Aerobic training response results vary from individual to individual, which means we do not have the same rate of improvements in aerobic training. Some individuals see quick improvements in their aerobic capacity and have a great potential to lose weight in terms of tolerating higher workloads relative to their aerobic fitness levels. Meanwhile, medium responders may take a little longer to improve their aerobic capacity, with low responders possibly taking the longest time to improve their aerobic fitness levels. If you want to understand which level you rate at, get a genetic test.
You can buy Circle Premium Test during Black Friday to learn and understand your predisposition to chronic lifestyle diseases like Obesity so you can take preventative measures for yourself while also empowering your whole family for a healthier future.
The test comes with reports on your overall genetic risk for developing obesity so that you can make informed decisions about your lifestyle.
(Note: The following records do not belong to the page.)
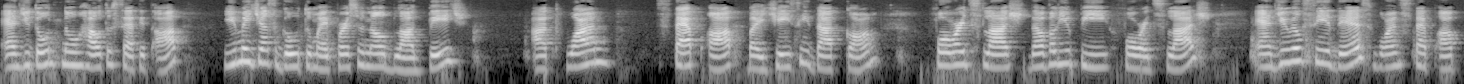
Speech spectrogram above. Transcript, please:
and you don't know how to set it up, you may just go to my personal blog page at one step up by jc.com forward slash WP forward slash. And you will see this one step up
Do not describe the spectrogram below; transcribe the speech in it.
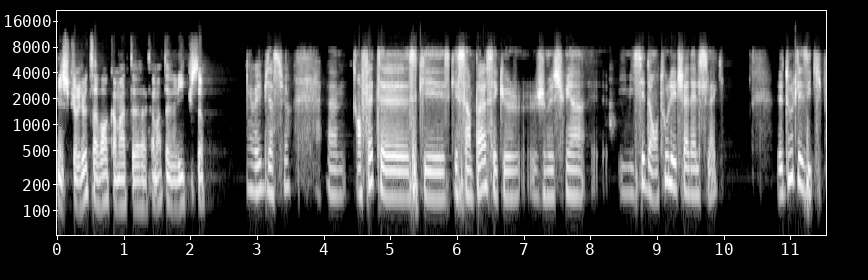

The test also informs you on your appetite control, and likelihood of developing a sweet tooth. Certain genetic variants, like FTO and MC4R can affect appetite control measures in your brain, and may make some more prone to overeating than others. Understanding this information can help you take measures to work with your body, instead of against it, and find ways to control portion sizes. Stress also plays an important role in weight management, more so for some than others. Your genetics can also impact your risk of stress-induced obesity and the likelihood of a revved up appetite during stressful periods. This comes down to certain genetic markers that can influence dopamine levels in your brain. Higher amounts of dopamine signals in the reward areas of the brain can lead to increased pleasure from eating calorie dense, delicious foods, leading to behaviours that can result in weight gain. Understanding your risk of stress-induced obesity can help you understand your need for stress management in your weight loss journey.
So why not take action today to get ahead of your genetic risks before they become long-term health challenges. Your genetic risk doesn't need to become your reality, you are not helpless. Prevention is always better than cure!